But then Lithgow reveals that the bulk of his show will in fact consist of him enacting two early 20th-century short stories: Ring Lardner’s “Haircut” (for act one) followed by P.G. Wodehouse’s “Uncle Fred Flits By” (for act two), each of which can be found in the aforementioned anthology.

Under the direction of Daniel Sullivan (who took over at some point from Jack O’Brien, who oversaw an earlier incarnation of the show produced by Lincoln Center Theater), Lithgow delivers two minutely detailed performances that are dramatically ineffective in the context of his one-man show. In “Haircut,” which is a first-person narrative, he portrays a lowly, lonely small-town barber recounting to an unseen customer a rowdy local favorite who lost his life when he took his pranking too far. In “Uncle Fred Flits By,” a multi-character farce with third-person narration, Lithgow gets to use more of the stage and more of his energy.

Perhaps some of the crowd is able to follow Lithgow’s recitation of each text and is perhaps even entranced by it. Others (like the young girl sitting in my row) may nod off. I tried to stay engaged throughout but found this to be a chore. The show probably would have worked better in a smaller venue, in which the audience felt less distance between itself and Lithgow. Or, perhaps each person could have received copies of each story and read along.

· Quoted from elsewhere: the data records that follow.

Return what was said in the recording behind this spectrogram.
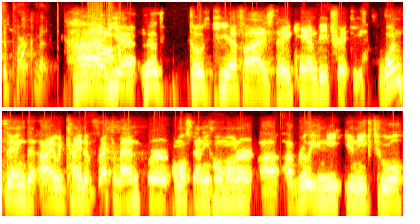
department. Uh, Well- yeah, those those GFIs they can be tricky. One thing that I would kind of recommend for almost any homeowner, uh, a really neat, unique tool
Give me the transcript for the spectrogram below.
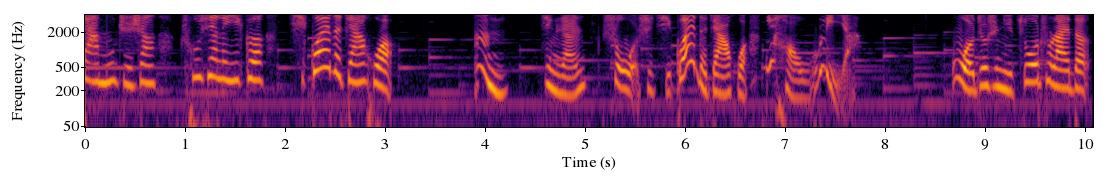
大拇指上出现了一个奇怪的家伙。嗯，竟然说我是奇怪的家伙，你好无理呀！我就是你作出来的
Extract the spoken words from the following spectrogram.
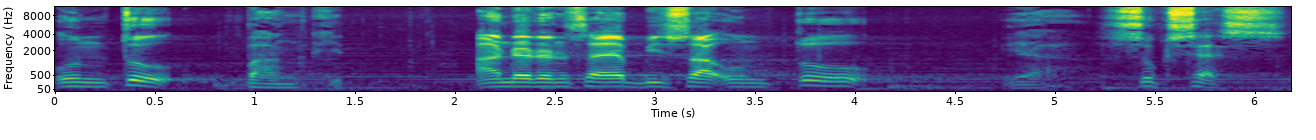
untuk bangkit anda dan saya bisa untuk ya sukses.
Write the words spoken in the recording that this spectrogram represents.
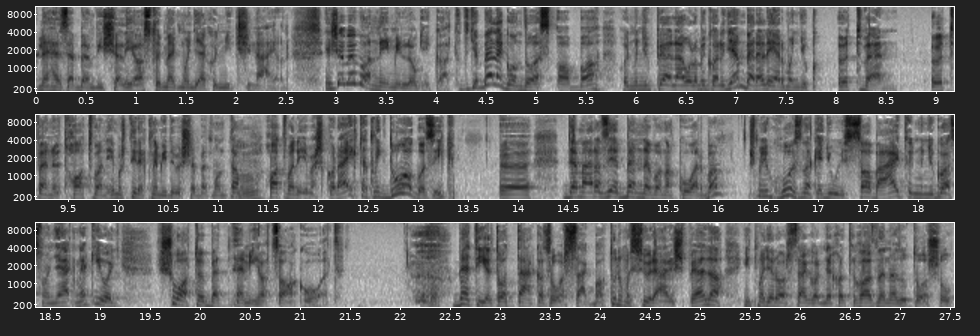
nehezebben viseli azt, hogy megmondják, hogy mit csináljon. És ebben van némi logika. Tehát, hogyha belegondolsz abba, hogy mondjuk például, amikor egy ember elér mondjuk 50 55-60 év, most direkt nem idősebbet mondtam, uh-huh. 60 éves koráig, tehát még dolgozik, de már azért benne van a korban, és mondjuk hoznak egy új szabályt, hogy mondjuk azt mondják neki, hogy soha többet nem ihatsz alkoholt. Betiltották az országba. Tudom, hogy szürreális példa, itt Magyarországon gyakorlatilag az lenne az utolsó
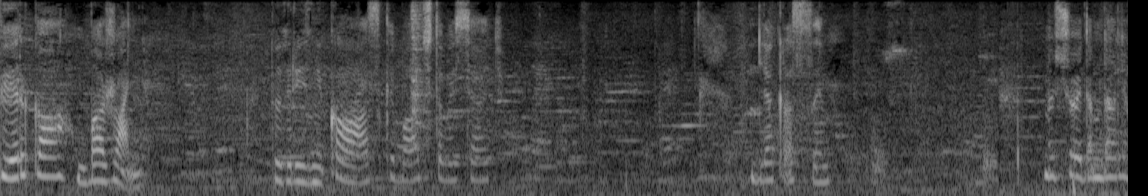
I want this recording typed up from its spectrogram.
Кирка бажань. Тут різні каски, бачите, висять. Для краси. Ну що, йдемо далі.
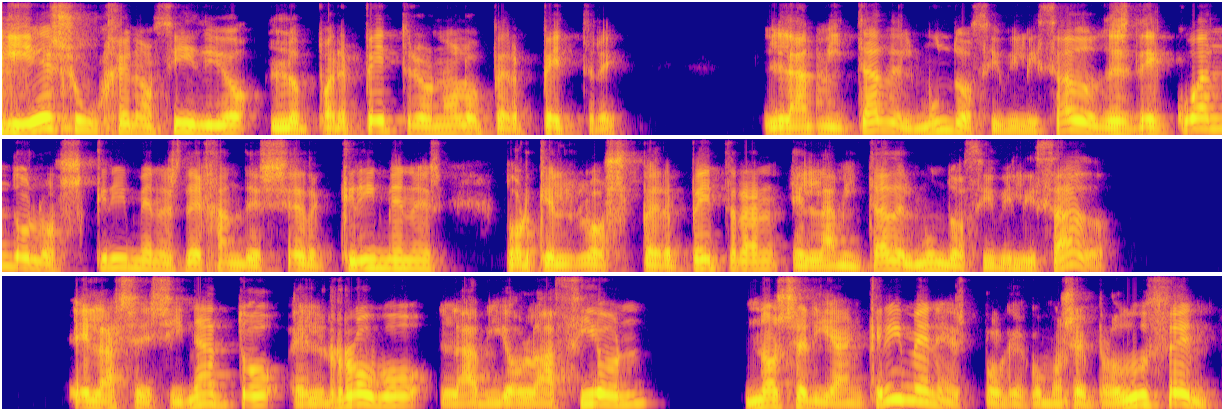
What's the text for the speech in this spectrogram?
Y es un genocidio, lo perpetre o no lo perpetre, la mitad del mundo civilizado. ¿Desde cuándo los crímenes dejan de ser crímenes porque los perpetran en la mitad del mundo civilizado? El asesinato, el robo, la violación no serían crímenes porque como se producen,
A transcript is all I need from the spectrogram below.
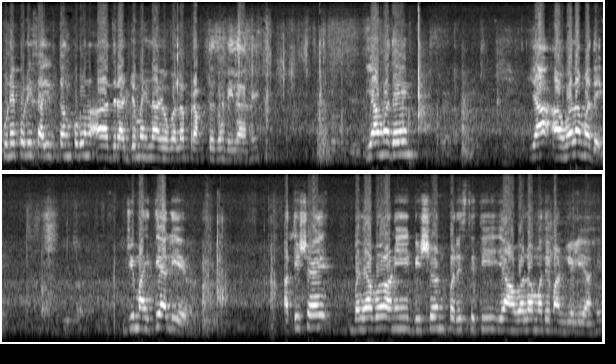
पुणे पोलीस आयुक्तांकडून आज राज्य महिला आयोगाला प्राप्त झालेला आहे. यामध्ये या अहवालामध्ये जी माहिती आली आहे अतिशय भयावह आणि भीषण परिस्थिती या अहवालामध्ये मांडलेली आहे.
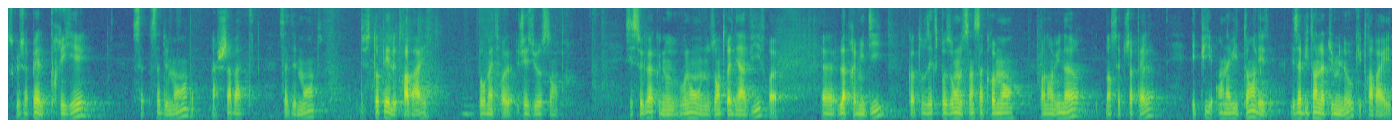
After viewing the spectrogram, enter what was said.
ce que j'appelle prier, ça, demande un Shabbat, ça demande de stopper le travail pour mettre Jésus au centre. C'est cela que nous voulons nous entraîner à vivre euh, l'après-midi, quand nous exposons le Saint-Sacrement pendant une heure dans cette chapelle, et puis en invitant les, habitants de la Tumino qui travaillent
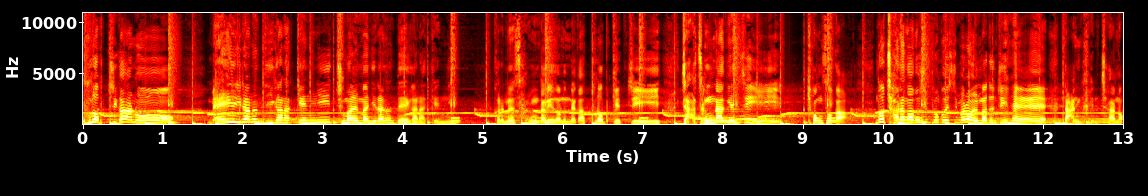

Personally, I would have preferred to stream or download an audio version of each story, as performed by Lithgow, and listen to it on my iPhone on my own time. Listening to the audio alone would remove the issue of what to do with Lithgow on an empty stage, which distracts from the text. At the top of the show, Lithgow asked, “What the hell is this?” The answer: an audio book being performed live.